EXERCISE REQUIREMENTS. Since the records include pictures, leave those out while you reproduce exactly and only the lines from the one containing "Spectrogram, 11.6 s, 50" through the one containing "Spectrogram, 3.0 s, 80 Hz to 22 kHz.", inclusive.

MATERIAL FOR THIS TASK.
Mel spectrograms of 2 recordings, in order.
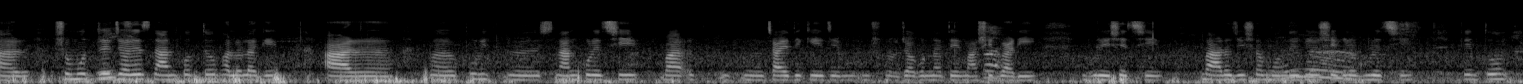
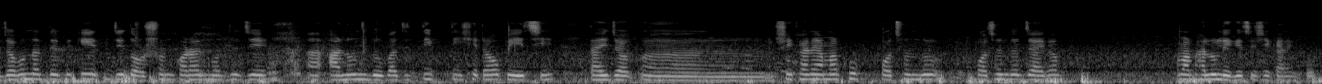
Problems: constant background noise, background conversations at intervals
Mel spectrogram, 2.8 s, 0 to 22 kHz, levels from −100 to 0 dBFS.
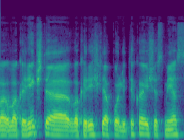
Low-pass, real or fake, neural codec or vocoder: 14.4 kHz; real; none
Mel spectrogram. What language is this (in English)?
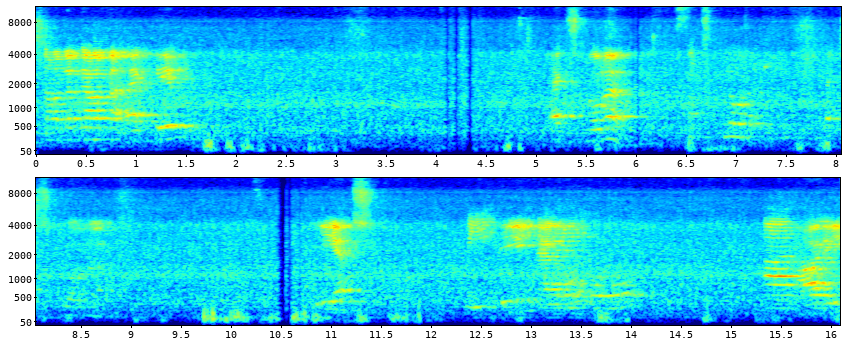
Hindi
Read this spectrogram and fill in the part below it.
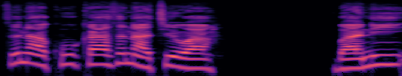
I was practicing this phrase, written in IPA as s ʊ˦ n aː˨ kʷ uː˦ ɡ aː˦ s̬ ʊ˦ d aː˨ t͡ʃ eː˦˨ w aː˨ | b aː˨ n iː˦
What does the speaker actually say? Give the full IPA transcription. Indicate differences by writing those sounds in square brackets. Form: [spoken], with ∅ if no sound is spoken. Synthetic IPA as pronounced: s ʊ˦ n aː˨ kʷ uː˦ [k] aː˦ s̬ ʊ˦ [n] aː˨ t͡ʃ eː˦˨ w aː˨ | b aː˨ n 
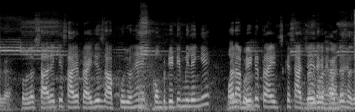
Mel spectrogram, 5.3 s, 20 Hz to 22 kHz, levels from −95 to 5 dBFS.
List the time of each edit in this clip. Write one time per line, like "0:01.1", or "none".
none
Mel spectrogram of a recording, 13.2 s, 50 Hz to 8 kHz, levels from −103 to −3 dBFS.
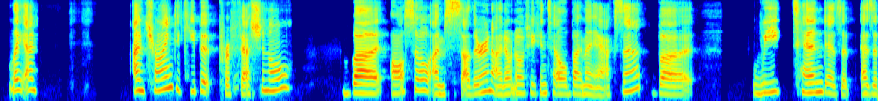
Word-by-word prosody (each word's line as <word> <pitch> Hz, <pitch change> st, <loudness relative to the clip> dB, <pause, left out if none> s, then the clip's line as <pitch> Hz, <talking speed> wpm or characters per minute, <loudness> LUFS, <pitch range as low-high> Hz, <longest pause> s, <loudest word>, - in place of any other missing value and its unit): Like, 285 Hz, -2 st, 0 dB
I 295 Hz, 0 st, +1 dB, 1.5 s
I'm 280 Hz, 0 st, +4 dB
trying 300 Hz, +6 st, +1 dB
to 310 Hz, -4 st, -8 dB
keep 260 Hz, 0 st, -7 dB
it 255 Hz, -, -1 dB
professional, 290 Hz, +5 st, -2 dB, 0.9 s
but, 220 Hz, -1 st, +4 dB
also, 280 Hz, +7 st, 0 dB
I'm 205 Hz, -2 st, -2 dB
Southern, 215 Hz, +8 st, +6 dB
I 195 Hz, -6 st, -3 dB
don't 205 Hz, +1 st, -5 dB
know 220 Hz, -, -5 dB
if 220 Hz, -, -11 dB
you 215 Hz, -, -6 dB
can 220 Hz, 0 st, -9 dB
tell 200 Hz, -2 st, -4 dB
by 200 Hz, -1 st, -6 dB
my 200 Hz, 0 st, -4 dB
accent, 260 Hz, -, -1 dB, 0.2 s
but 190 Hz, -3 st, -2 dB, 0.9 s
we 235 Hz, +5 st, -2 dB, 0.2 s
tend 240 Hz, +1 st, +4 dB
as 200 Hz, -2 st, -1 dB
a 185 Hz, -, -7 dB, 0.2 s
as 210 Hz, -1 st, -2 dB
a 200 Hz, -, -4 dB
230 Hz, 130 wpm, -26 LUFS, 205-280 Hz, 1.5 s, Southern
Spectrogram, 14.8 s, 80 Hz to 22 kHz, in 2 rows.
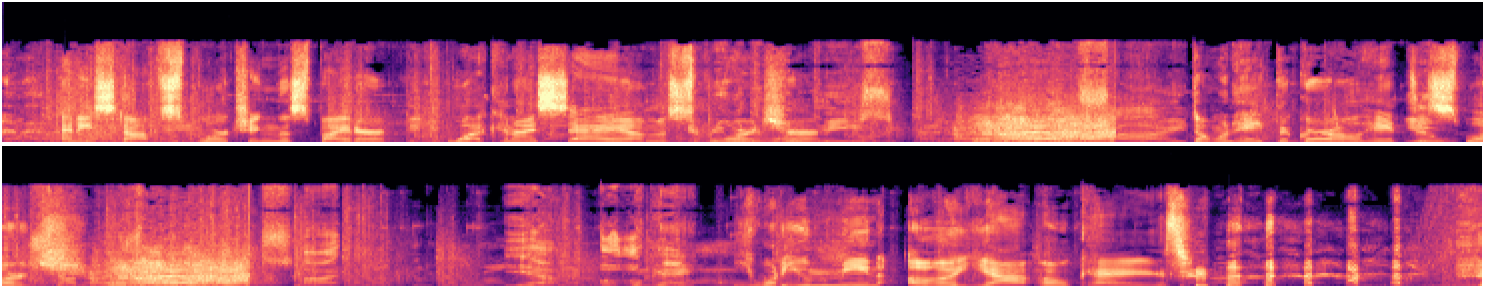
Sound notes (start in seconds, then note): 4.6 canned laughter; 7.8 canned laughter; 13.2 laughing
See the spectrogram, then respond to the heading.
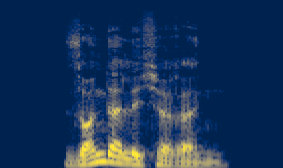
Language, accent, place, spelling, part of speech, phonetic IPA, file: German, Germany, Berlin, sonderlicheren, adjective, [ˈzɔndɐlɪçəʁən], De-sonderlicheren.ogg
- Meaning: inflection of sonderlich: 1. strong genitive masculine/neuter singular comparative degree 2. weak/mixed genitive/dative all-gender singular comparative degree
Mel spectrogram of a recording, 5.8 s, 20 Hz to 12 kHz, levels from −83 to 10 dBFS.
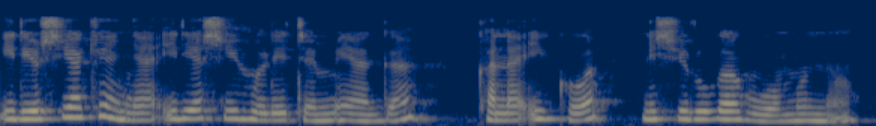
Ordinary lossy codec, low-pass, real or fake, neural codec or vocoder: none; 7.2 kHz; fake; codec, 16 kHz, 16 kbps, FunCodec, trained on LibriTTS, 50 frames a second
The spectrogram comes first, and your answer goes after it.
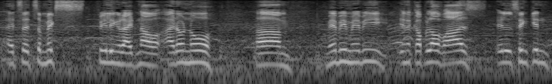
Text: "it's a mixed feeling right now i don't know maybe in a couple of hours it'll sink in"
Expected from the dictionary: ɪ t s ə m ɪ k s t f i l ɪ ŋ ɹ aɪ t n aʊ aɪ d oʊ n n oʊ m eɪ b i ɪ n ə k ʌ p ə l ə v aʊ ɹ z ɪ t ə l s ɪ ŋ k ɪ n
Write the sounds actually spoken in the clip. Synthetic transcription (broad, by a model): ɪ t s ə m ɪ k s f i l ɪ ŋ ɹ aɪ t n aʊ aɪ d oʊ n n oʊ m eɪ b i ɪ n ə k ʌ p ə l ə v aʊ ɹ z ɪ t l s ɪ ŋ k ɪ n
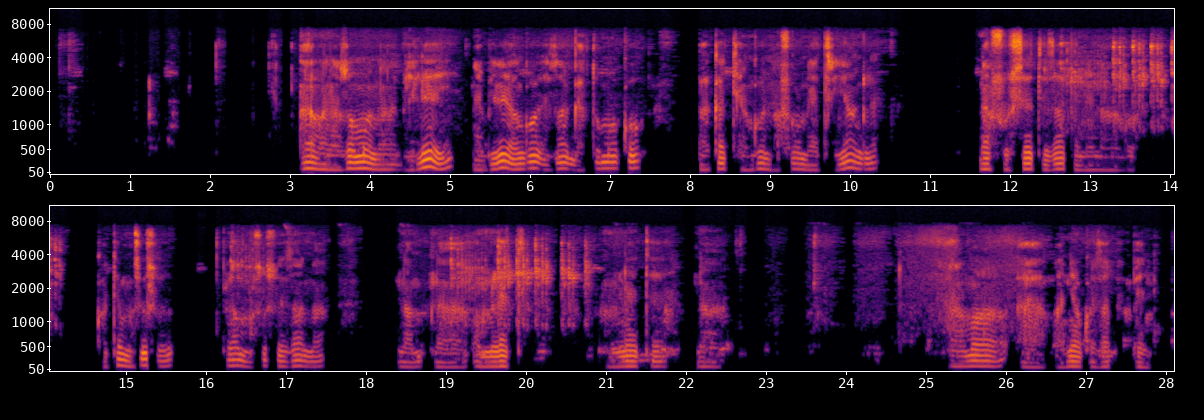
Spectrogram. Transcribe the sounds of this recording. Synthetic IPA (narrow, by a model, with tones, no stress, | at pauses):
a˦wa˨na˨zo˦mɔ˦na˨bi˨le˦i˦ | na˨bi˨le˦˨ja˨ŋɡo˦e˨za˦ɡa˨to˦mɔ˦kʰɔ˦ | b̥a˨ka˦ti˨ja˨ŋɡo˦na˨fɔ˦ʁm˨ja˨tʁi˨ã˦ŋɡle˦ | na˨fu˨ʁsɛ˦te˨za˦pɛ˨nɛ˨na˨ja˨ŋɡo˦ | ko˨te˦mo˨su˦su˨ | plã˦mo˨su˦su˨e˨za˦na˨ | na˨ɔ˨mlɛ˦t | o˨mlɛ˦t | na˨ | na˨mwa˦a˨ma˨nɔ˦kɔ˨e˨za˦pe˨mbɛ˦ni˨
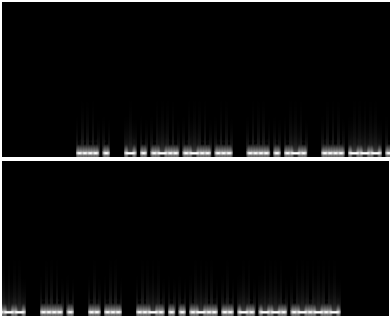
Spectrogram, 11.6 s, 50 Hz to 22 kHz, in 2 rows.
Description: Morse code, heard as a keyed tone, about 30 wpm, 700 Hz. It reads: HE TELLS HER HOW HE IS FEELING.
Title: Additional Easy Phrases 30wpm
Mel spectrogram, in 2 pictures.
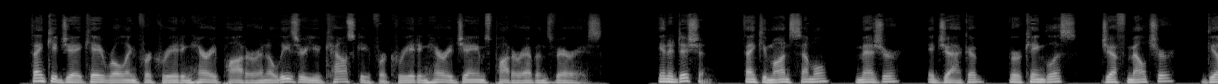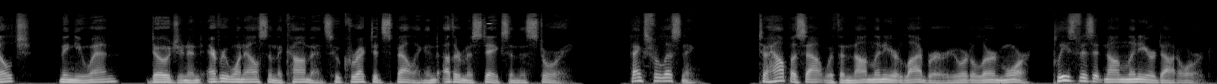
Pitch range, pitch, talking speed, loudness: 90-115 Hz, 105 Hz, 165 wpm, -25 LUFS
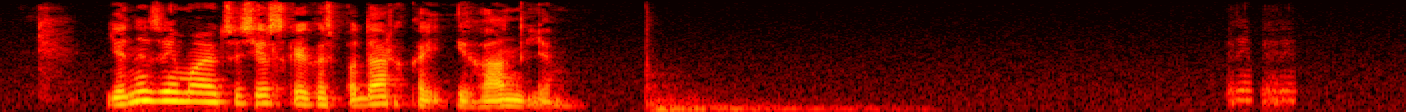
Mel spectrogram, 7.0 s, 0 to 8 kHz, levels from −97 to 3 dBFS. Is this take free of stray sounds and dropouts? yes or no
no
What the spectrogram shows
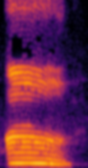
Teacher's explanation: Aqui não pronuncia esse N, tá? Esse N faz simplesmente o som ser anasalado. Fala un, tem que deixar a boca aberta.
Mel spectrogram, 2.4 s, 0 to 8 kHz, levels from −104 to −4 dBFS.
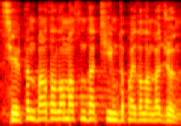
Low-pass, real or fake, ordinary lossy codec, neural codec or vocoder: none; real; none; none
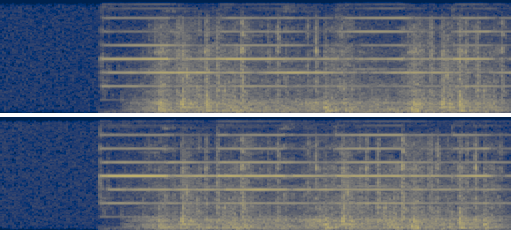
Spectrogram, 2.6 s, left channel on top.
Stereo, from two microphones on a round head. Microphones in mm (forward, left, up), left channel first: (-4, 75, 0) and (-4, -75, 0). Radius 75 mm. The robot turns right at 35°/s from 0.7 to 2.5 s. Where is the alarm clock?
60° right, 5 m; by 2.5 s straight ahead, 5 m.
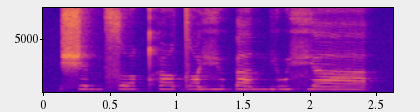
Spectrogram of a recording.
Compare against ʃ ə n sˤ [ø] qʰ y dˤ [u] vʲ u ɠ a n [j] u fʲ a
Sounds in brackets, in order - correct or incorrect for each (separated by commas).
correct, incorrect, correct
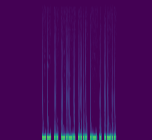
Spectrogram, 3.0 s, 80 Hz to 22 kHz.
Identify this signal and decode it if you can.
Morse code, heard as a keyed tone, about 52 wpm, 700 Hz. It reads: MICHAEL
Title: USA Common Names - 50wpm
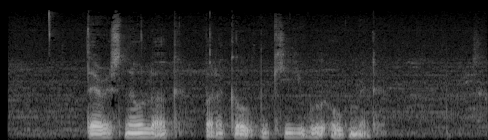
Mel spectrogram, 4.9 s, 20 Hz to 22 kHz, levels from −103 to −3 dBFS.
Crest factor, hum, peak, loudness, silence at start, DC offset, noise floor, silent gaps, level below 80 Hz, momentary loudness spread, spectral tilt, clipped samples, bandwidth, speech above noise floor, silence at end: 18 dB; none; -22 dBFS; -39 LUFS; 0.5 s; under 0.1%; -64 dBFS; none; -88 dBFS; 23 LU; -6.5 dB/octave; under 0.1%; 16 kHz; 26 dB; 0.05 s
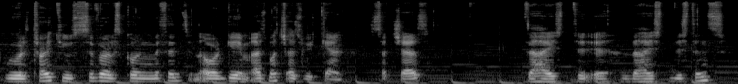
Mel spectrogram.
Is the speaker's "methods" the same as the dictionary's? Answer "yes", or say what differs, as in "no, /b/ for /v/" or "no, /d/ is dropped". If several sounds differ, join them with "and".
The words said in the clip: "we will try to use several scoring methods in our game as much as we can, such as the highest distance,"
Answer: yes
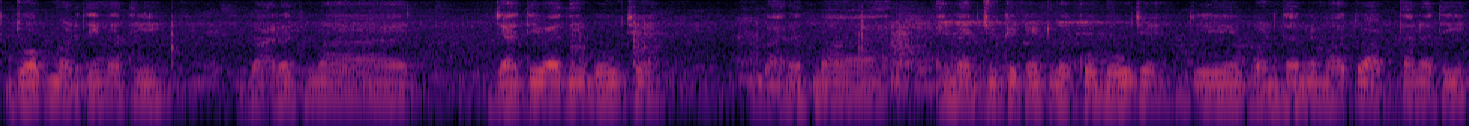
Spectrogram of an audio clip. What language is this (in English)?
Gujarati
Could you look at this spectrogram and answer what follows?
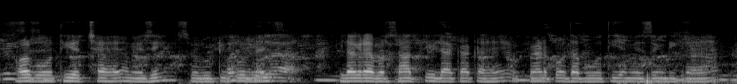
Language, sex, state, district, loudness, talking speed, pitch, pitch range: Hindi, male, Chhattisgarh, Sarguja, -29 LUFS, 210 wpm, 145 Hz, 140-150 Hz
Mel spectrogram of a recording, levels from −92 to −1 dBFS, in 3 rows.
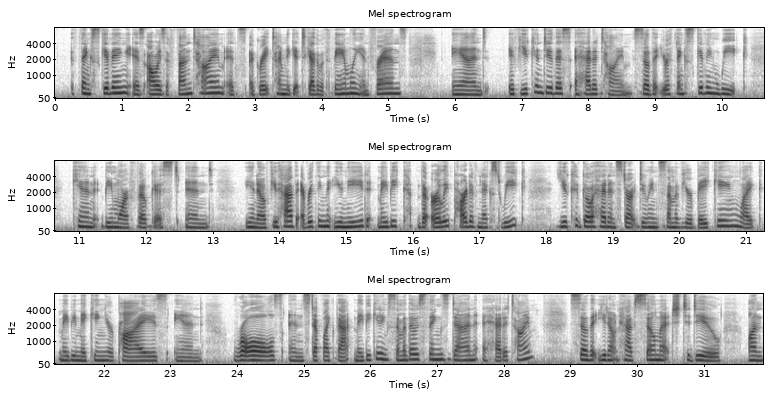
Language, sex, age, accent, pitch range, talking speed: English, female, 40-59, American, 180-220 Hz, 175 wpm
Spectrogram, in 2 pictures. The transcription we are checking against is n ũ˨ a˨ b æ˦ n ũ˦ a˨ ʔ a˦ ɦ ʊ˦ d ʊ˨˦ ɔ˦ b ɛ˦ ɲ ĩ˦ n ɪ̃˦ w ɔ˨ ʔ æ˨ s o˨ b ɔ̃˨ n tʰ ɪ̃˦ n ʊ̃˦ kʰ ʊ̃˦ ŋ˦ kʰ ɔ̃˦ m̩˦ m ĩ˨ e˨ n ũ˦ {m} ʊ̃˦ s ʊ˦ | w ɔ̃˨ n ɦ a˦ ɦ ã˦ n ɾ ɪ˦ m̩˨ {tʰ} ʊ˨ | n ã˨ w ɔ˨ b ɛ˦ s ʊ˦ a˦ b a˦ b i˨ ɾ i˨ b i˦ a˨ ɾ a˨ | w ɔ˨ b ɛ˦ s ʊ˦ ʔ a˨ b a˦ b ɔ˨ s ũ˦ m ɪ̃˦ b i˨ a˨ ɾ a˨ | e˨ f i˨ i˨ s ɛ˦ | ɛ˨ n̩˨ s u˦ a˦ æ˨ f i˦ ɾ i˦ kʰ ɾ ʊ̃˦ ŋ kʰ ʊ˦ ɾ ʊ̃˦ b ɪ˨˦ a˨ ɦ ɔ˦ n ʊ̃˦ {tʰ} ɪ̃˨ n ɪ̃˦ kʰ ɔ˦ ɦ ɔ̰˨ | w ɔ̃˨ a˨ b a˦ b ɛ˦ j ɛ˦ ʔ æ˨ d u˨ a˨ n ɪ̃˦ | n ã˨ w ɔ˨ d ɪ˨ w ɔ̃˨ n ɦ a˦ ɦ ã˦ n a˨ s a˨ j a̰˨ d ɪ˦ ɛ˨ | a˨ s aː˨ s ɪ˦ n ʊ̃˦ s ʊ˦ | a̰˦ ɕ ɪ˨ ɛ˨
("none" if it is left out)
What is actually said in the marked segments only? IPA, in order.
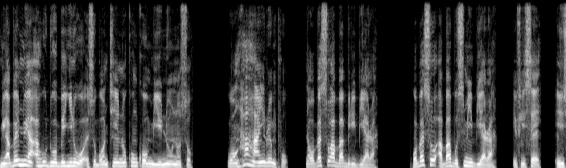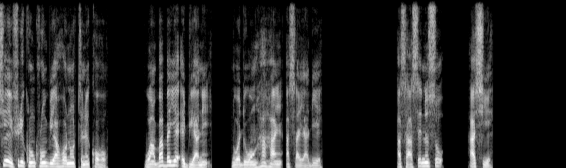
n, pʰ, tʰ

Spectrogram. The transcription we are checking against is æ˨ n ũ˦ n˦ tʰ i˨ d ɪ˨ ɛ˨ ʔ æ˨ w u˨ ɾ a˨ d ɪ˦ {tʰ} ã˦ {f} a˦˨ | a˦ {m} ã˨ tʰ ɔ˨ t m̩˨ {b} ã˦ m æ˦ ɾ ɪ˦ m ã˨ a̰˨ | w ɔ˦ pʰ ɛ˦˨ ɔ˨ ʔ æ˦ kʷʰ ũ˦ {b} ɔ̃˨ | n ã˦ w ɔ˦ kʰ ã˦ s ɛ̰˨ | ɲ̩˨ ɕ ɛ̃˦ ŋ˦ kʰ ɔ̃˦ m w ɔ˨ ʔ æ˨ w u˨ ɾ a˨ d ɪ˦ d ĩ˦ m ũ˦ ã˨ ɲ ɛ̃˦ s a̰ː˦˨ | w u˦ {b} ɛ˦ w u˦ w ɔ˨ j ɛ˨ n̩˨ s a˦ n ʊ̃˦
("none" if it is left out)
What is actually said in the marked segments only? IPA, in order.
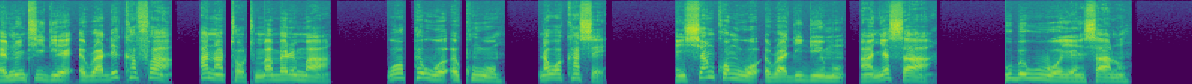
kʰ, f, n, m, w, b

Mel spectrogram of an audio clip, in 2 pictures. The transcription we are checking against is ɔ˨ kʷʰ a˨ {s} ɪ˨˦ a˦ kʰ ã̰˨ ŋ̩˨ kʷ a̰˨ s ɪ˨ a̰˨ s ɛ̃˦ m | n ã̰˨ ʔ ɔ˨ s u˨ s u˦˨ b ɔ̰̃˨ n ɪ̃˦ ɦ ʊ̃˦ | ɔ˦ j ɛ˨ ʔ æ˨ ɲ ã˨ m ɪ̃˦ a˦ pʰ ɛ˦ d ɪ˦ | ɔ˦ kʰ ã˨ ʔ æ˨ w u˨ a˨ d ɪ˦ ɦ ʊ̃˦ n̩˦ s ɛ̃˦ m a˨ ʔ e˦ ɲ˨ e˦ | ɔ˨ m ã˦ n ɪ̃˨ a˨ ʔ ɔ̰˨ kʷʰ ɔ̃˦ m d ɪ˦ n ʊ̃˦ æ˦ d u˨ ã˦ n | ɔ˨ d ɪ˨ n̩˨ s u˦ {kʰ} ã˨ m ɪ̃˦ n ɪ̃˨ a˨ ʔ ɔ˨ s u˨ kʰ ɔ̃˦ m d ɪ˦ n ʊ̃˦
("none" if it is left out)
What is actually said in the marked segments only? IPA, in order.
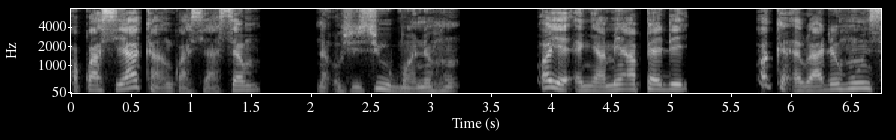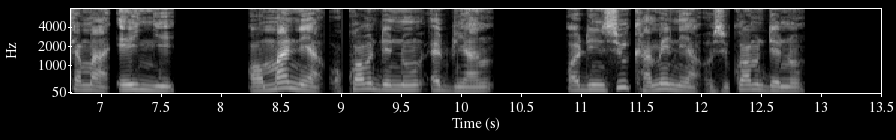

EXERCISE RESULT.
Spectrogram, 11.6 s, 50 Hz to 22 kHz, in 2 rows.
Description: Morse code, heard as a keyed tone, about 30 wpm, 700 Hz. It reads: HE TELLS HER HOW HE IS FEELING.
Title: Additional Easy Phrases 30wpm
Mel spectrogram, in 2 pictures.
Pitch range, pitch, talking speed, loudness: 90-115 Hz, 105 Hz, 165 wpm, -25 LUFS
Mel spectrogram, 7.0 s, 0 to 8 kHz, levels from −97 to 3 dBFS. Is this take free of stray sounds and dropouts? yes or no
no
What the spectrogram shows
Teacher's explanation: Aqui não pronuncia esse N, tá? Esse N faz simplesmente o som ser anasalado. Fala un, tem que deixar a boca aberta.
Mel spectrogram, 2.4 s, 0 to 8 kHz, levels from −104 to −4 dBFS.
Low-pass, real or fake, ordinary lossy codec, neural codec or vocoder: none; real; none; none
Spectrogram, 2.6 s, left channel on top.
Stereo, from two microphones on a round head. Microphones in mm (forward, left, up), left channel first: (-4, 75, 0) and (-4, -75, 0). Radius 75 mm. The robot turns right at 35°/s from 0.7 to 2.5 s. Where is the alarm clock?
60° right, 5 m; by 2.5 s straight ahead, 5 m.
Spectrogram of a recording.
Compare against ʃ ə n sˤ [ø] qʰ y dˤ [u] vʲ u ɠ a n [j] u fʲ a
Sounds in brackets, in order - correct or incorrect for each (separated by commas).
correct, incorrect, correct
Spectrogram, 3.0 s, 80 Hz to 22 kHz.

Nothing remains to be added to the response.